The number of Armenian soldiers killed in skirmishes with Azerbaijani forces around Nagorno-Karabakh has drastically fallen this year despite increased ceasefire violations along the “line of contact,” a top military official in Stepanakert said on Wednesday.
Lieutenant-General Movses Hakobian, the commander of Karabakh’s Armenia-backed Defense Army, said only two of soldiers were shot dead by Azerbaijani snipers in the course of 2012, compared with 11 such cases reported in 2011.
“The measures which we have taken to ensure that our soldiers perform their service on the frontline safely have borne fruit,” Hakobian told a news conference. “Today soldiers can confidently carry out observations on all Defense Army positions and they face no dangers if they don’t violate safety rules.”
Nagorno-Karabakh -- On Karabakh frontline, Mataghis, 20Jul2012
Hakobian added that “large-scale work to reinforce frontline positions” has also helped the Karabakh Armenian military substantially reduce the number of incursions by Azerbaijani commando units. “This year there were seven attempts by enemy sabotage groups to penetrate our positions but only one of them partly succeeded in inflicting damage on Defense Army servicemen,” he said. “In the six other cases, those groups were detected and pushed back to their starting positions after suffering casualties.”
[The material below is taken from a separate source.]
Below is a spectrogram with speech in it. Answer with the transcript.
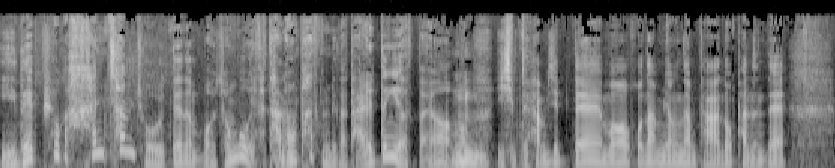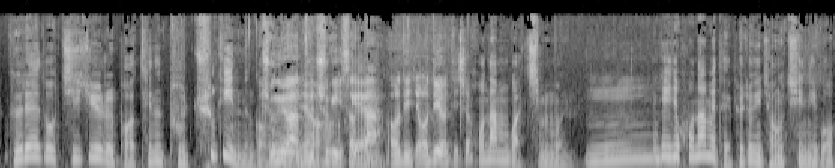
이 대표가 한참 좋을 때는 뭐 전국에서 다 높았습니다. 다 1등이었어요. 뭐 음. 20대, 30대, 뭐 호남, 영남 다 높았는데 그래도 지지율을 버티는 두 축이 있는 거거든요. 중요한 두 축이 있었다. 예. 어디 어디 어디죠? 호남과 친문. 음. 이게 이제 호남의 대표적인 정치인이고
Armenian military fortifications along Armenia’s border with Azerbaijan have also reportedly been beefed up this year. Defense Minister Seyran Ohanian personally inspected in August what his press office described as “exemplary defense structures and posts” constructed at various border sections.
The most volatile, western section of the Armenian-Azerbaijani frontier saw an upsurge in deadly fighting in June, which left more than a dozen Armenian and Azerbaijani soldiers dead. U.S. Secretary of State Hillary Clinton expressed serious concern over those incidents when she visited the South Caucasus later in June.
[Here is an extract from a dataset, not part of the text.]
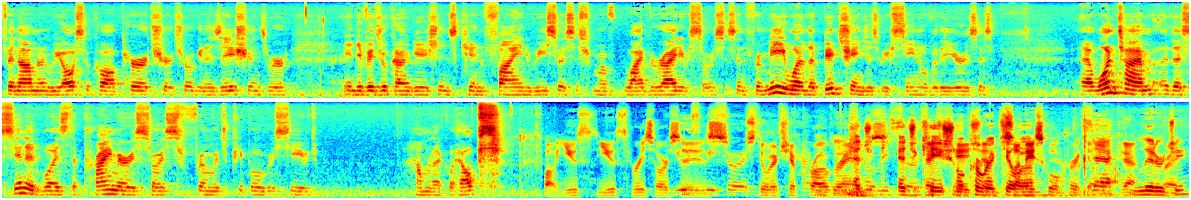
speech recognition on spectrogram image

The conflicting sides blame each other for more frequent truce violations reported from the border and “the line of contact” around Karabakh.